Eavesdropping on pink river dolphins could help save them

These candy-colored cetaceans are facing a number of human-made threats, even in some of the most inhospitable spots of the Amazon River basin.
A pink river dolphin, or boto, displaying aerial behavior in the Mamirauá Sustainable Development Reserve.

A pink river dolphin, or boto, displaying aerial behavior in the Mamirauá Sustainable Development Reserve. Marina Gaona - IDSM

While the pink river dolphins of the Amazon Basin may look like the latest part of the marketing campaign for the smash-hit summer blockbuster Barbie, they are in fact very real freshwater mammals that live in some of the Amazon’s most inhospitable locales.

[Related: When humans and dolphins fish together, they both win.]

Along with their counterparts the tucuxi dolphins, the rare pink river dolphin is under threat from a number of forces. But listening in on their echolocation might be a key part in conserving the unique species, according to a study published July 27 in the journal Scientific Reports.

“Freshwater dolphins are under threat from climate change and human activities: overfishing, construction of dams, and illegal mining, and very little is known about their distribution and behavior when they enter the forest at the floated season,” study co-author and Universitat Politècnica de Catalunya in Barcelona bioacoustician Michel André tells PopSci. “The pink dolphin is the most ancient species of dolphins on Earth and presents unique adaptations to a freshwater habitat and to rainforest.”

During the region’s wet season (April to August) the tucuxi and the pink river dolphin–or boto in Portuguese–move into the floodplain forests called the várzea that border river channels in pursuit of freshwater fish to eat. This floodplain and its dense vegetation make it extremely challenging for scientists like André to survey the dolphins using boats or drones .

In the study, the team used five hydrophones submerged between 9.8 and 16 feet deep to survey 308 square miles of the Mamirauá Sustainable Development Reserve in Brazil where the Japurá and Solimõesrivers meet. They took recordings from river channels and confluence bays, floodplain lakes, and flooded forest at various times throughout the wet and dry seasons between June 2019 and September 2020. 

Two botos exploring the floodplains in the Mamirauá Sustainable Development Reserve.
Two botos exploring the floodplains in the Mamirauá Sustainable Development Reserve. CREDIT: Wezddy Del Toro – IDSM

After obtaining the recordings, the authors used deep learning algorithms called a convolutional neural network and sound data from boat surveys to automatically classify the detected sounds as either echolocation clicks from dolphins, boat engine noises, or rain.
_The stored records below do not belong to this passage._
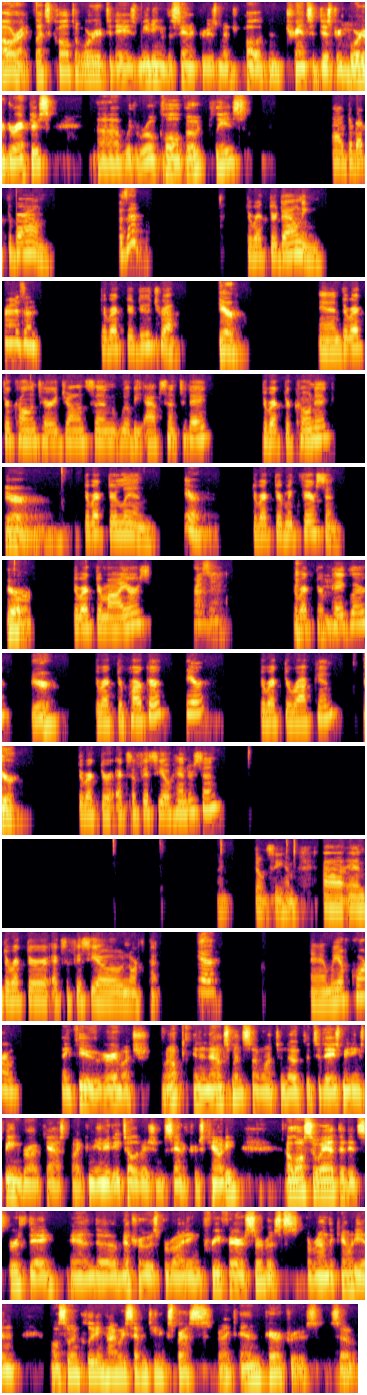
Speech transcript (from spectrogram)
All right, let's call to order today's meeting of the Santa Cruz Metropolitan Transit District Board of Directors uh, with a roll call vote, please. Uh, Director Brown, Present. Director Downing, Present. Director Dutra, Here. and Director Kalantari Johnson will be absent today. Director Koenig, Here. Director Lind, Here. Director McPherson, Here. Director Meyers, Present. Director Pageler, Here. Director Parker, Here. Director Rotkin, Here. Director Ex officio Henderson. I don't see him. Uh, and Director Ex officio Northcutt. Here. And we have quorum. Thank you very much. Well, in announcements, I want to note that today's meeting is being broadcast by Community Television Santa Cruz County. I'll also add that it's Earth Day and uh, Metro is providing free fare service around the county and also including Highway 17 Express, right, and Paracruz. So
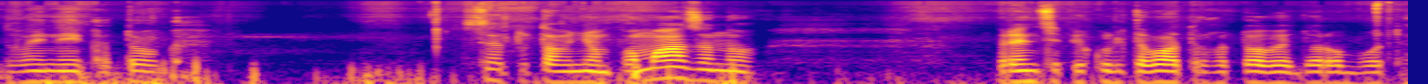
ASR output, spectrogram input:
Двойний каток. Все тут в ньому помазано. В принципі, культиватор готовий до роботи.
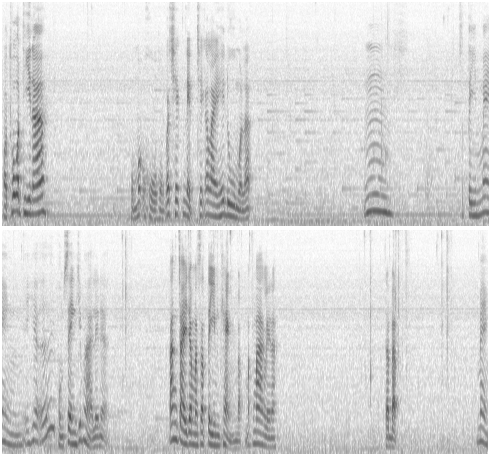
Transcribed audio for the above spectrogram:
ขอโทษทีนะ ผมว่าโอ้โหผมก็เช็คเน็ตเช็คอะไรให้ดูหมดแล้ว อืม สตรีมแม่งไอ้เหี้ยเอ้ยผมเซ็งชิบหายเลยเนี่ย ตั้งใจจะมาสตรีมแข่งแบบมาก ๆเลยนะ แต่แบบ แม่ง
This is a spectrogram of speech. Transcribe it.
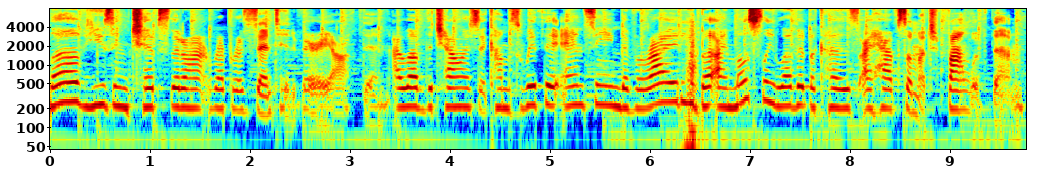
love using chips that aren't represented very often. I love the challenge that comes with it and seeing the variety, but I mostly love it because I have so much fun with them.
The analysis could detect echolocation with 95 percent accuracy, boat engine noises with 92 percent accuracy, and rainfall with 98 percent  accuracy. 

The team detected that the presence of dolphins increased from 10 percent of the bay to 70 percent in the bay and river channels when the water levels rose between November and January. They believe that the dolphins could be using these waterways as a way to enter the floodplain. Additionally, the boto adolescents and females with calves tended to spend more time in the floodplains than male dolphins, possibly due to the abundance of fish and other prey or as a shelter against the more aggressive behavior from males

[Related: This dolphin ancestor looked like a cross between Flipper and Moby Dick.]

The results provide “a confirmation that monitoring dolphin populations in a rainforest habitat is feasible and essential for biodiversity,” says André. 

The team hopes to develop low-cost bioacoustic equipment that can be permanently placed in the forest to better understand the relationship between aquatic and land environments. This constant monitoring could provide scientists with a better idea of the dolphins’ habitat preferences and conserve the region’s vital biodiversity.